Segment Open
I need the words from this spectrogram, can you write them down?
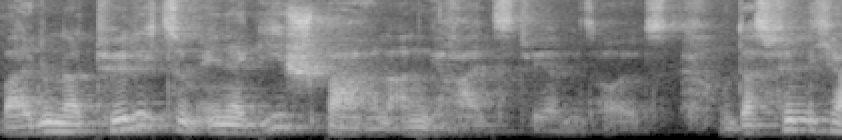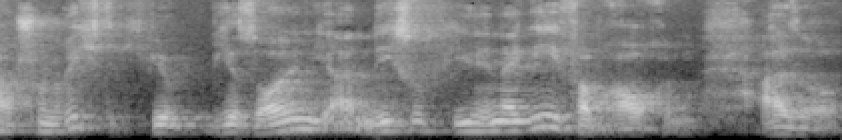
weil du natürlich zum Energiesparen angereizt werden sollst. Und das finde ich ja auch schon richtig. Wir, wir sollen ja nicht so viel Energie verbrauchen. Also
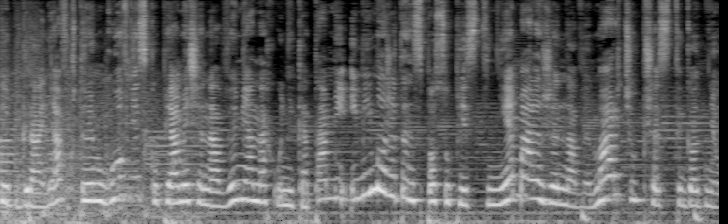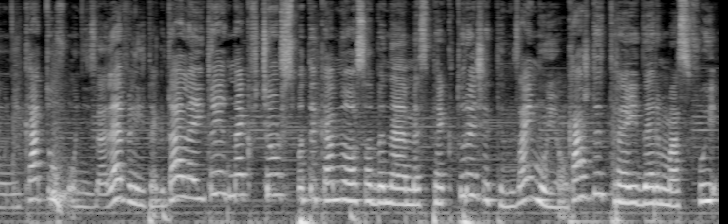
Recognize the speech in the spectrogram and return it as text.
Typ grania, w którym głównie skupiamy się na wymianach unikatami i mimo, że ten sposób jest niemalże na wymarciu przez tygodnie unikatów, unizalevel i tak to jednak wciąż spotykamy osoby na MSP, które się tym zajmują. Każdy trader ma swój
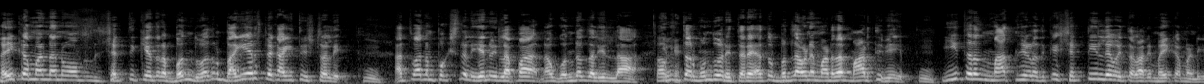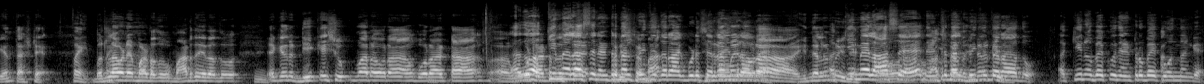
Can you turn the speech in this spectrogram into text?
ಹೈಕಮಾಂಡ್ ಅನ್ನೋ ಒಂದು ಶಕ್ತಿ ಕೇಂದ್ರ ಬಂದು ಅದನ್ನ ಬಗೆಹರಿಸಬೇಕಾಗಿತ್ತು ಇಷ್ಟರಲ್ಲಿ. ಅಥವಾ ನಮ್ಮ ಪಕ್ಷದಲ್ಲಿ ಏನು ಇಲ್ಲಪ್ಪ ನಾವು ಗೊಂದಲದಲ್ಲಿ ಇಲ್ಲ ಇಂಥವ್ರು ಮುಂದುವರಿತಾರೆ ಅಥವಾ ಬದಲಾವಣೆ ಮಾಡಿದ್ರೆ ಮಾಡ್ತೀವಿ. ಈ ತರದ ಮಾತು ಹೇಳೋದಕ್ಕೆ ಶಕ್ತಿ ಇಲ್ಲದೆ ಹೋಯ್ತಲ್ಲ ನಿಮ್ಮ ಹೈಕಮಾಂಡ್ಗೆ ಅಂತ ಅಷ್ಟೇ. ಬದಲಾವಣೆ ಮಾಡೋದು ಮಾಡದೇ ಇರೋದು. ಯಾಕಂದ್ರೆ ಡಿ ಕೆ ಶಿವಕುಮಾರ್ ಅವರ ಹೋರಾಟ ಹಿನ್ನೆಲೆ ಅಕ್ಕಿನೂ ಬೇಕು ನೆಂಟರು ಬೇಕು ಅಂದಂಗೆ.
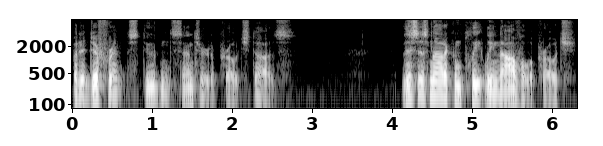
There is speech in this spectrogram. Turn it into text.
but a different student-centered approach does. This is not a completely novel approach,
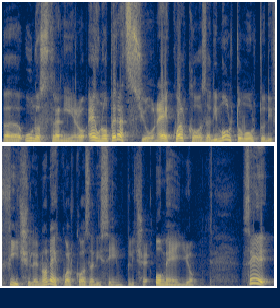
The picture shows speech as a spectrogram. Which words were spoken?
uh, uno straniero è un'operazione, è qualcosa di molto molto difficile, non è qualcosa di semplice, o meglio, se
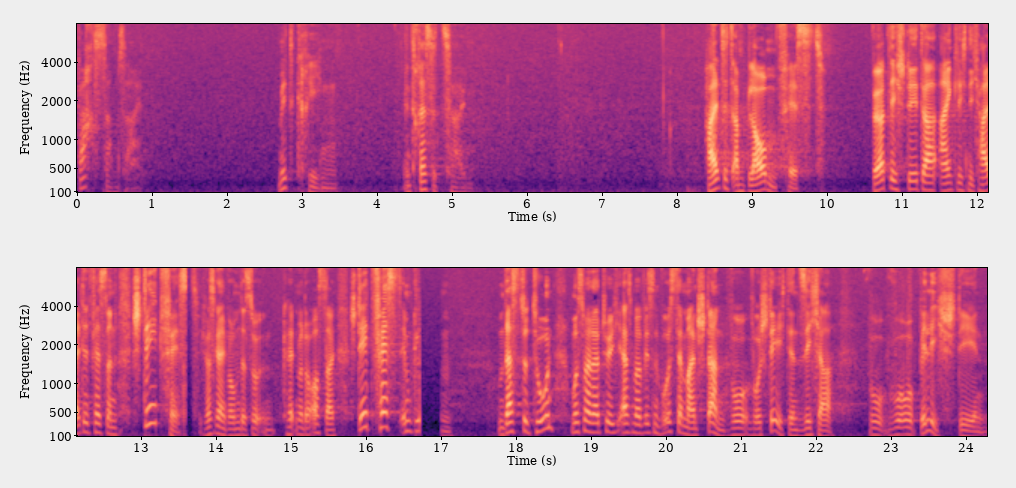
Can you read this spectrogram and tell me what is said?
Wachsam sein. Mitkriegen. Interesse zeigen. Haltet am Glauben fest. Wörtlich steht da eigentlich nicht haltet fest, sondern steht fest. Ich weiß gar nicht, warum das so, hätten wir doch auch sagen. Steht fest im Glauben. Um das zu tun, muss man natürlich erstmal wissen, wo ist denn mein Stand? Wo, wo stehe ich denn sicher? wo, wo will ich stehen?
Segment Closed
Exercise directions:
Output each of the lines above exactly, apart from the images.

Output for this exercise:
I need the words from this spectrogram, can you write them down?
weil du natürlich zum Energiesparen angereizt werden sollst. Und das finde ich ja auch schon richtig. Wir, wir sollen ja nicht so viel Energie verbrauchen. Also
Recognize the speech in the spectrogram and return it as text.
Typ grania, w którym głównie skupiamy się na wymianach unikatami i mimo, że ten sposób jest niemalże na wymarciu przez tygodnie unikatów, unizalevel i tak to jednak wciąż spotykamy osoby na MSP, które się tym zajmują. Każdy trader ma swój
Can you turn the speech in this spectrogram into text?
ಹೈಕಮಾಂಡ್ ಅನ್ನೋ ಒಂದು ಶಕ್ತಿ ಕೇಂದ್ರ ಬಂದು ಅದನ್ನ ಬಗೆಹರಿಸಬೇಕಾಗಿತ್ತು ಇಷ್ಟರಲ್ಲಿ. ಅಥವಾ ನಮ್ಮ ಪಕ್ಷದಲ್ಲಿ ಏನು ಇಲ್ಲಪ್ಪ ನಾವು ಗೊಂದಲದಲ್ಲಿ ಇಲ್ಲ ಇಂಥವ್ರು ಮುಂದುವರಿತಾರೆ ಅಥವಾ ಬದಲಾವಣೆ ಮಾಡಿದ್ರೆ ಮಾಡ್ತೀವಿ. ಈ ತರದ ಮಾತು ಹೇಳೋದಕ್ಕೆ ಶಕ್ತಿ ಇಲ್ಲದೆ ಹೋಯ್ತಲ್ಲ ನಿಮ್ಮ ಹೈಕಮಾಂಡ್ಗೆ ಅಂತ ಅಷ್ಟೇ. ಬದಲಾವಣೆ ಮಾಡೋದು ಮಾಡದೇ ಇರೋದು. ಯಾಕಂದ್ರೆ ಡಿ ಕೆ ಶಿವಕುಮಾರ್ ಅವರ ಹೋರಾಟ ಹಿನ್ನೆಲೆ ಅಕ್ಕಿನೂ ಬೇಕು ನೆಂಟರು ಬೇಕು ಅಂದಂಗೆ.
There is speech in this spectrogram. Turn it into text.
but a different student-centered approach does. This is not a completely novel approach,
The picture shows speech as a spectrogram. Which words were spoken?
uh, uno straniero è un'operazione, è qualcosa di molto molto difficile, non è qualcosa di semplice, o meglio, se
Can you read this spectrogram and tell me what is said?
Wachsam sein. Mitkriegen. Interesse zeigen. Haltet am Glauben fest. Wörtlich steht da eigentlich nicht haltet fest, sondern steht fest. Ich weiß gar nicht, warum das so, hätten wir doch auch sagen. Steht fest im Glauben. Um das zu tun, muss man natürlich erstmal wissen, wo ist denn mein Stand? Wo, wo stehe ich denn sicher? wo, wo will ich stehen?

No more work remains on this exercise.